1 carrot

Place the garlic and ginger in a food processor.
Add the olive oil, tahini, peanut butter, soy sauce, sherry, sherry vinegar, honey, red pepper flakes, fresh ground black pepper (about 1/8 teaspoon), and cayenne.
Puree the sauce.  Set aside, allowing the flavors to mingle.
Bring a large pot of water to a boil.  Add a large handful of kosher salt to the boiling water.
Add the pasta to the pot and boil until al dente, following the package instructions.  Before straining the pasta, carefully scoop 1/2 cup of cooking water.
Strain the pasta, add 2 tablespoons of the reserved cooking water to the bottom of the pan, and return hot pasta to the pan.
Immediately add sauce to the pan and toss with the pasta.
Add the julienned peppers and scallions or garlic scapes and toss.  Add more of the reserved pasta water if it’s too thick.
Using a cheese grater or Microplane style grater, grate the carrot over the top of the pasta like cheese.

Serves 4

Curried Chicken & Veggie Soup with Couscous

Back in college, I worked as a cook for a guy running shipwreck diving trips around Isle Royale. From him I learned some of the best meals are the ones where you “throw all the ingredients in a pot and let it cook awhile.” This recipe comes from A Good Day for Soup, by Jeannette Ferrary (Chronicle Books). You can adapt the vegetables and seasonings as it suits you. Does well as a vegetarian dish also (use veggie stock). All hail the lazy cooks!
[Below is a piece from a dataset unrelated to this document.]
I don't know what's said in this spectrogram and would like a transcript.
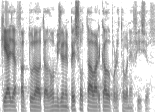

4 tablespoons oil
2 onions – chopped
4 cloves garlic – minced
1 red bell pepper – seeded and diced
2 teaspoons curry powder
1 teaspoon ground cumin
1/2 teaspoon turmeric
1 cup chopped tomatoes
2 carrots – sliced or chopped
1 small butternut squash – peeled, seeded and cut into cubes
1 parsnip – peeled and sliced
2 zucchini – sliced
1 cinnamon stick (about 1 to 2 inches long)
10 cups chicken stock (veggie if you don’t add meat)
2 pounds chicken meat – cut into bite-size pieces
salt and pepper
12 ounces couscous
1/4 cup fresh cilantro – chopped (for garnishing)

Heat oil over medium-high heat in a large, soup-sized pot.
Saute the onions, garlic and bell pepper until soft, about 5 minutes.
Stir in curry, cumin and turmeric, and cook another minute or so.
Add tomatoes and cook until bubbly.
Stir in the rest of the vegetables and cinnamon stick; cook a few more minutes.
Add stock and bring to a boil.
Reduce heat and simmer, partly covered, for 15 minutes.
Add chicken and simmer another 8 minutes.
Remove cinnamon stick and taste the soup to see how much salt and pepper you want to add (if any).

Bring 12 to 16 ounces of water to a boil in a pot. More water makes it more fluffy.
Put the couscous in the pot, put a lid on, and turn off the heat.
Let it sit about 5 minutes.

Place the cooked couscous into bowls and ladle the soup over it.
Sprinkle with cilantro and serve.

Other Information
Serves: 8
This is a good late summer/early autumn soup.

You can put 1 to 2 tablespoons of uncooked couscous in each bowl, and then pour the soup over it. By the time you get it to the table, it will be ready to eat. This is a great way to do leftovers.

Grilled Pork Chops with Roasted Red Pepper Compote

The roasted red pepper compote is a wonderful addition to grilled pork chops.
From Mon Cheri Cooking School and Caterers (Sunnyvale, California)

1-2 (Red) Peppers – roasted and chopped
1 small Sweet Onion or 2 scallions – diced
1-2 cloves Garlic – chopped
1 tablespoon Fresh Parsley – diced
2 tablespoons capers
1/4 cup Olive Oil
2 tablespoons Red Wine Vinegar
Hot Pepper flakes to taste (optional)

Ingredient quantities can be varied to suit taste.

To roast peppers:
Cut peppers in half and seed.
Place under broiler skin side up until charred black.
Or place on hot grill skin side down until charred black.
Or use propane torch to char pepper skin black.
Remove from heat and place in paper bag for approximately 15 minutes.
Remove from bag and peel away skin.

To make compote:
Mix all ingredients in bowl.  Serve over grilled pork chops.